El Greco’s masterpiece which is located at the Cathedral of Toledo, Spain.
Mrs. Abstract and I toured the cathedral yesterday. Lots of hard walking ascending and descending narrow, small-stone covered streets before arriving at the cathedral. 11,000 steps.
A moment of each day.
Mrs. Abstract and I meet with our friends in San Francisco
and tour the art exhibit of Paul Gauguin at the de Young Museum today.
A discomfort in my walking
looking from one art work to another
a pebble in my shoe

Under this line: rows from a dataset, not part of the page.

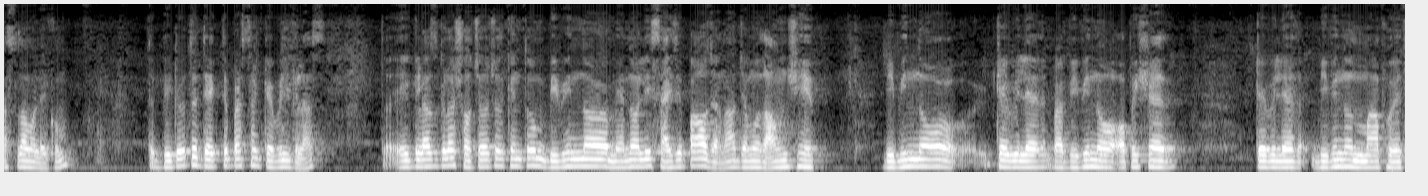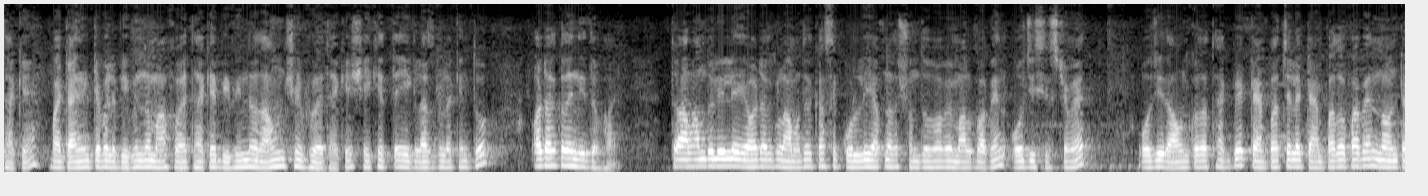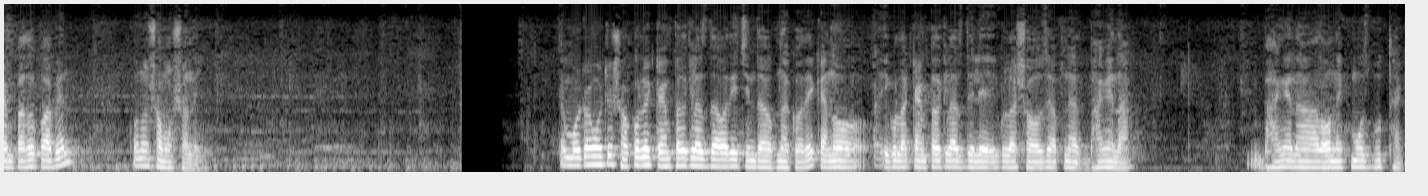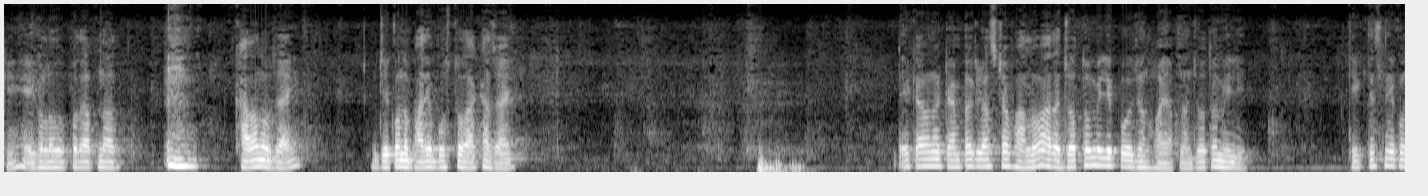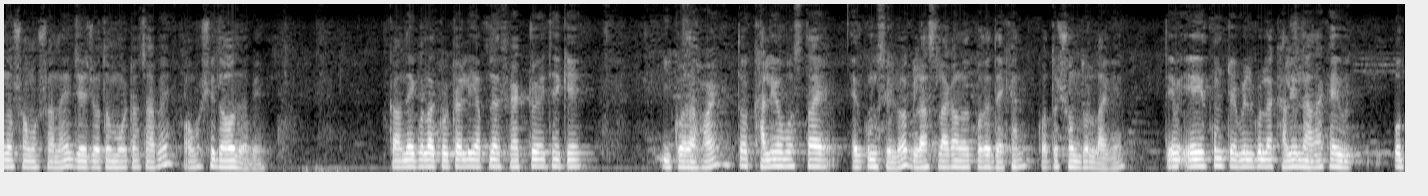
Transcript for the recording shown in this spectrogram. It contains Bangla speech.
আসসালামু আলাইকুম। তো ভিডিওতে দেখতে পাচ্ছেন টেবিল গ্লাস। তো এই গ্লাসগুলো সচরাচর কিন্তু বিভিন্ন ম্যানুয়ালি সাইজে পাওয়া যায় না, যেমন রাউন্ড শেপ, বিভিন্ন টেবিলের বা বিভিন্ন অফিসের টেবিলের বিভিন্ন মাপ হয়ে থাকে বা ডাইনিং টেবিলে বিভিন্ন মাপ হয়ে থাকে, বিভিন্ন রাউন্ড শেপ হয়ে থাকে। সেই ক্ষেত্রে এই গ্লাসগুলো কিন্তু অর্ডার করে নিতে হয়। তো আলহামদুলিল্লাহ এই অর্ডারগুলো আমাদের কাছে করলেই আপনারা সুন্দরভাবে মাল পাবেন। ওজি সিস্টেমের ওজি রাউন্ড করা থাকবে। টেম্পার চাইলে টেম্পারও পাবেন নন টেম্পারও পাবেন। কোনো সমস্যা নেই। তো মোটামুটি সকলে টেম্পার গ্লাস দেওয়ারই চিন্তা ভাবনা করে, কেন এগুলা টেম্পার গ্লাস দিলে এগুলা সহজে আপনার ভাঙে না? ভাঙে না আর অনেক মজবুত থাকে, এগুলোর উপরে আপনার খাড়ানো যায়, যে কোনো ভারী বস্তু রাখা যায়। এই কারণে টেম্পার গ্লাসটা ভালো, আর যত মিলি প্রয়োজন হয় আপনার, যত মিলি। থিকনেস নিয়ে কোনো সমস্যা নেই, যে যত মোটা চাবে, অবশ্যই দেওয়া যাবে। কারণ এগুলো টোটালি আপনার ফ্যাক্টরি থেকে ই করা হয়। তো খালি অবস্থায় এরকম ছিল গ্লাস লাগানোর পরে দেখেন কত সুন্দর লাগে। তো এরকম টেবিলগুলো খালি না রাখাই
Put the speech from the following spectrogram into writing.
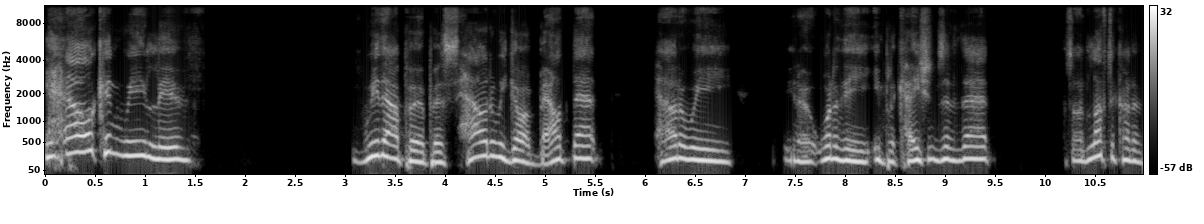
how can we live with our purpose, how do we go about that? How do we, you know, what are the implications of that? So I'd love to kind of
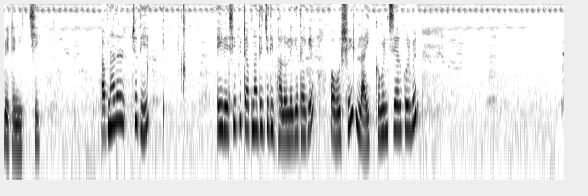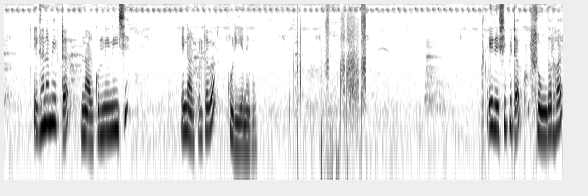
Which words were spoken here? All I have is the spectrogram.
বেটে নিচ্ছি। আপনাদের যদি এই রেসিপিটা আপনাদের যদি ভালো লেগে থাকে, অবশ্যই লাইক, কমেন্ট, শেয়ার করবেন। এখানে আমি একটা নারকোল নিয়ে নিয়েছি। এই নারকোলটা এবার কুড়িয়ে নেব। এই রেসিপিটা খুব সুন্দর হয়।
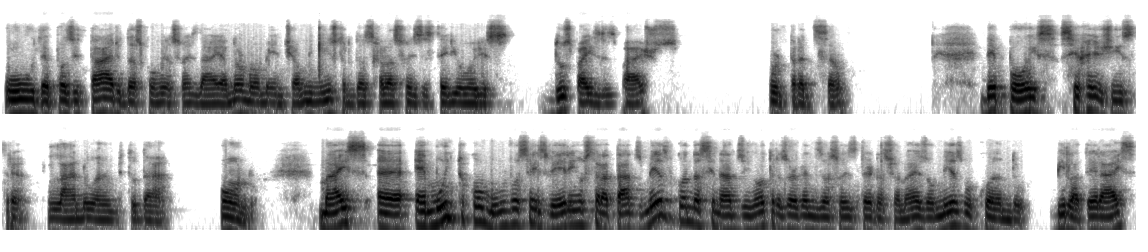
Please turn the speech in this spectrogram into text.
O depositário das convenções da AIA normalmente é o ministro das Relações Exteriores dos Países Baixos, por tradição depois se registra lá no âmbito da ONU. Mas é, é muito comum vocês verem os tratados, mesmo quando assinados em outras organizações internacionais, ou mesmo quando bilaterais,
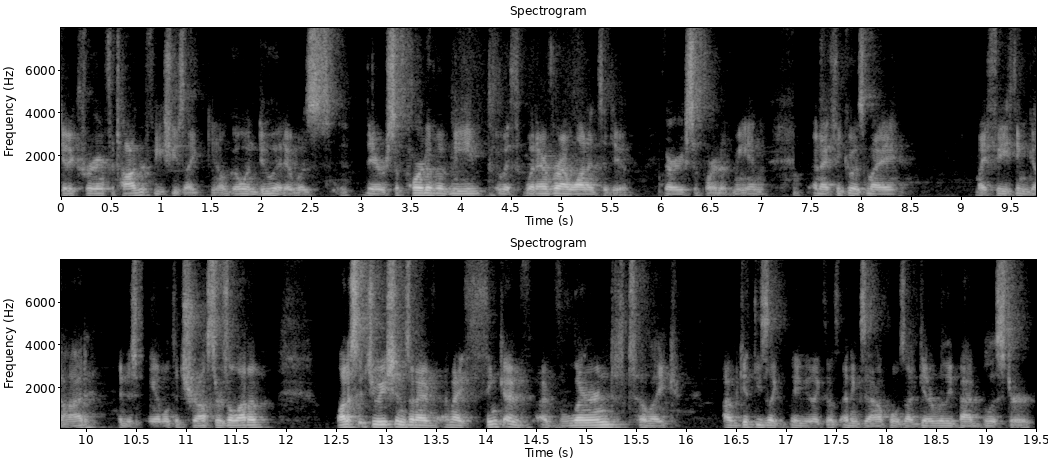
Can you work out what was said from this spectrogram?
get a career in photography, she's like, you know, go and do it. It was, they were supportive of me with whatever I wanted to do, very supportive of me. And, and I think it was my, my faith in God and just being able to trust. There's a lot of, a lot of situations and I've and I think I've I've learned to like I would get these like maybe like an examples I'd get a really bad blister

“In Japan there is a kind of reverence for the art of mending. In the context of the tea ceremony there is no such thing as failure or success in the way we are accustomed to using those words. A broken bowl would be valued precisely because of the exquisite nature of how it was repaired, a distinctly Japanese tradition of kintsugi, meaning to “to patch with gold”. Often, we try to repair broken things in such a way as to conceal the repair and make it “good as new.” But the tea masters understood that by repairing the broken bowl with the distinct beauty of radiant gold, they could create an alternative to “good as new” and instead employ a “better than new” aesthetic. They understood that a conspicuous, artful repair actually adds value. Because after mending, the bowl’s unique fault lines were transformed into little rivers of gold that post repair were even more special because the bowl could then resemble nothing but itself. Here lies that radical physical transformation from useless to priceless, from failure to success. All of the fumbling and awkward moments you will go through, all of the failed attempts, all of the near misses, all of the spontaneous curiosity will eventually start to steer you in exactly the right direction.”

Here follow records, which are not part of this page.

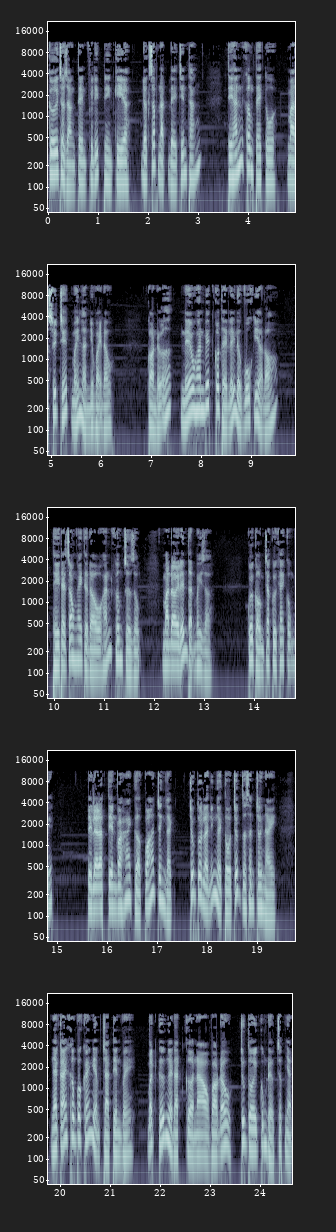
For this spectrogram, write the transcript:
cứ cho rằng tên Philippines kia được sắp đặt để chiến thắng, thì hắn không tay tua mà suýt chết mấy lần như vậy đâu. Còn nữa, nếu hắn biết có thể lấy được vũ khí ở đó, thì tại sao ngay từ đầu hắn không sử dụng, mà đợi đến tận bây giờ? Cuối cùng chắc quý khách cũng biết, Tỷ lệ đặt tiền vào hai cửa quá chênh lệch. Chúng tôi là những người tổ chức ra sân chơi này. Nhà cái không có khái niệm trả tiền về. Bất cứ người đặt cửa nào vào đâu, chúng tôi cũng đều chấp nhận.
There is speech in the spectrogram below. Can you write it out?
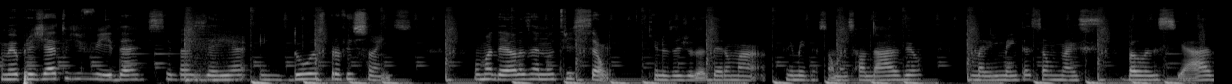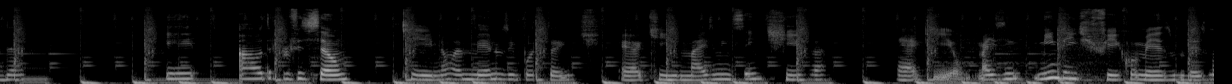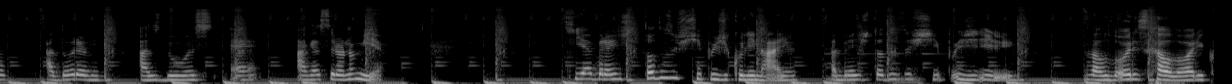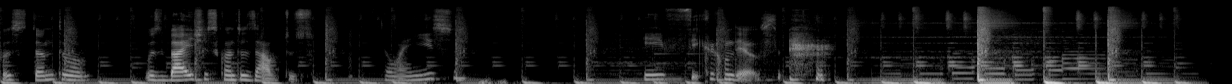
O meu projeto de vida se baseia em duas profissões. Uma delas é nutrição, que nos ajuda a ter uma alimentação mais saudável, uma alimentação mais balanceada. E a outra profissão, que não é menos importante, é a que mais me incentiva, é a que eu mais me identifico mesmo, mesmo adorando as duas, é a gastronomia que abrange todos os tipos de culinária, abrange todos os tipos de valores calóricos, tanto os baixos quanto os altos. Então é isso. E fica com Deus.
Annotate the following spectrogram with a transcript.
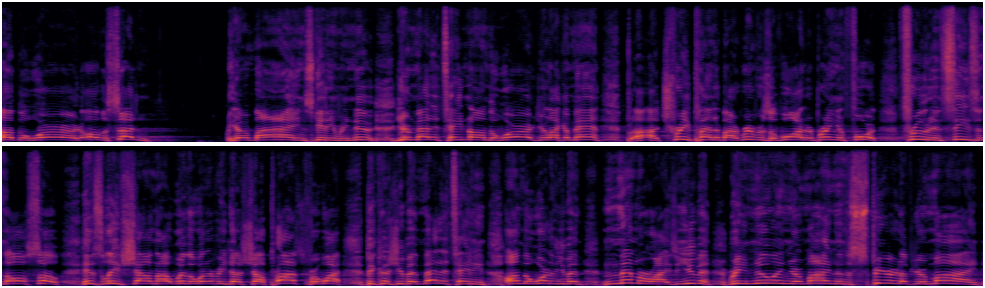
of the Word. All of a sudden, your mind's getting renewed. You're meditating on the word. You're like a man, a tree planted by rivers of water, bringing forth fruit in season. Also, his leaf shall not wither. Whatever he does shall prosper. Why? Because you've been meditating on the word. You've been memorizing. You've been renewing your mind and the spirit of your mind.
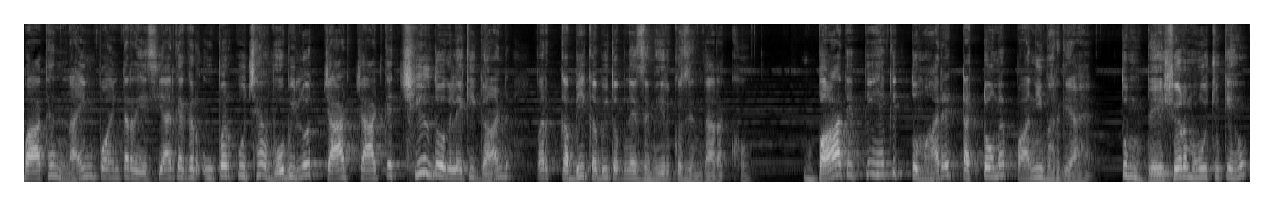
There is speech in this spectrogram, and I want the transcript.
बात है नाइन पॉइंटर एसीआर के अगर ऊपर कुछ है, वो भी लो, चाट चाट के छील दो गले की गांड, पर कभी कभी तो अपने जमीर को ज़िंदा रखो। बात इतनी है कि तुम्हारे टट्टों में पानी भर गया है। तुम बेशरम हो चुके हो,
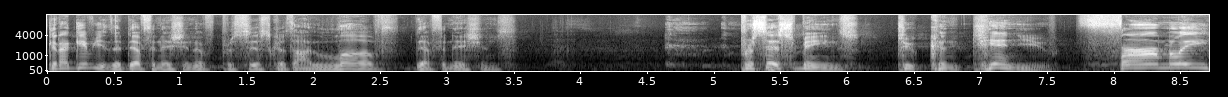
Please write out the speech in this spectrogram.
Can I give you the definition of persist? Because I love definitions. Persist means to continue firmly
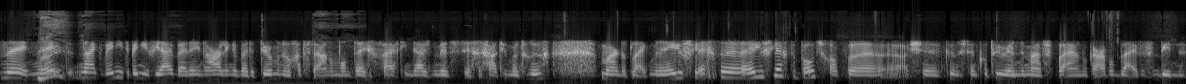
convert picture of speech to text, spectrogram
Nee, nee. nee? Nou, ik weet niet. Ik weet niet of jij bij de in Harlingen bij de terminal gaat staan... om dan tegen 15.000 mensen te zeggen, gaat u maar terug. Maar dat lijkt me een hele slechte, hele slechte boodschap... Uh, als je kunst en cultuur en de maatschappij aan elkaar wil blijven verbinden.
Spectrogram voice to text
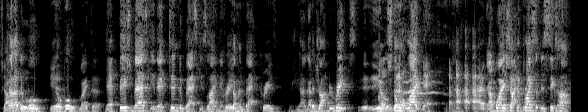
Shout, out, to Boo. Yeah, Yo, Boo. Like that. That fish basket, that tender basket's like that. We're Crazy. coming back. Crazy. I gotta drop the rates. You Yo, Storm like that. Now, Y'all boys shot the price up to six hundred.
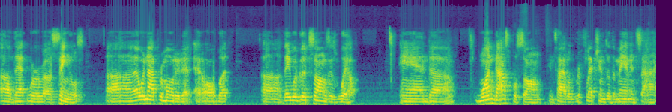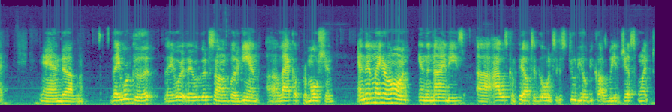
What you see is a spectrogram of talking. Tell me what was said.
uh, that were uh, singles uh, that were not promoted at, at all, but uh, they were good songs as well. And uh, one gospel song entitled Reflections of the Man Inside. And um, they were good. They were they were good songs, but again, uh, lack of promotion. And then later on in the 90s, uh, I was compelled to go into the studio because we had just went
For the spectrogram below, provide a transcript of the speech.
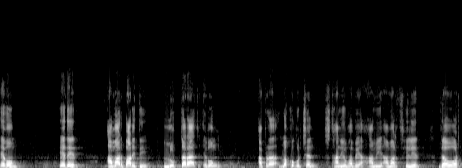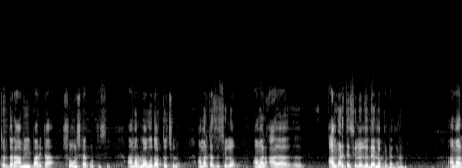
এবং এদের আমার বাড়িতে লুটতারাজ এবং আপনারা লক্ষ্য করছেন স্থানীয়ভাবে আমি আমার ছেলের দেওয়া অর্থের দ্বারা আমি এই বাড়িটা সংস্কার করতেছি। আমার লগদ অর্থ ছিল। আমার কাছে ছিল আমার আলমারিতে ছিল দেড় লক্ষ টাকা। আমার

-Teresita Fernández, sculptor
quoted by Maria Popova in Brain Pickings
She examines herself on the mirror
without admiring or questioning
She wonders what the day can offer.
She wishes to be anonymous
but doesn’t want to spend the dawn alone
well, someone may descend from the stairs.
note: the two photos are from Downtown Napa. The top one is from the Veterans Memorial Park. The one below is from the Artist Alley.
“That finger of Jesus, pointing at Matthew. That’s me. I feel like him. Like Matthew,” he told Fr Spadaro. “It is the gesture of Matthew that strikes me: he holds on to his money as if to say, ‘No, not me! No, this money is mine.’ Here, this is me, a sinner on whom the Lord has turned his gaze. And this is what I said when they asked me if I would accept my election as pontiff.”
quoted in the chapter, “Who Am I? A sinner…” in the book, Fioretti, The Little Flowers of Pope Francis, by Andrea Tornielli
“Pope Francis asked people in the crowd to find a quiet time at home or in a church to remember in silence and with gratitude an occasion when they felt that merciful gaze of Christ.” quoted in an article by Cindy Wooden, link here
The rendition of the The Calling of St. Matthew by Caravaggio with narration here
note: Part of my daily readings during Lent is spiritual books:
Into The Silant Land, A Guide to the Christian Practice of Contemplation by Martin Laird, Fioretti by Andrea Tornielli, and Franciscan Prayer by Ilia Delio. The other book I’m reading is Becoming Wise, An Inquiry into the Mystery and Art of Living by Krista Tippet.
The photo of The Calling of St. Matthew is from Khan Academy. org
Walking today, one Sunday morning
in the sacredness of ordinary things
the sky like cinnamon rolls, a divine touch
on the street, a flower decorated car,
a steel bent to shape like infinity scarf
an art of human creation.
note: Art Walk in downtown Napa, Napa Valley, CA
Books I’m reading:
Still Writing by Dani Shapiro
The Burning Girl by Claire Messud
The Brothers K by David James Duncan
Life is an art in progress
We are trying to create a masterpiece
One inch at a time.
“One of the unexpectedly important things that art can do for us is teach us how to suffer more successfully.
,,,We need help in finding honour in some of our worst experiences, and art is there to lend them a social expression.”
-Alain de Botton & John Armstrong, Art as Therapy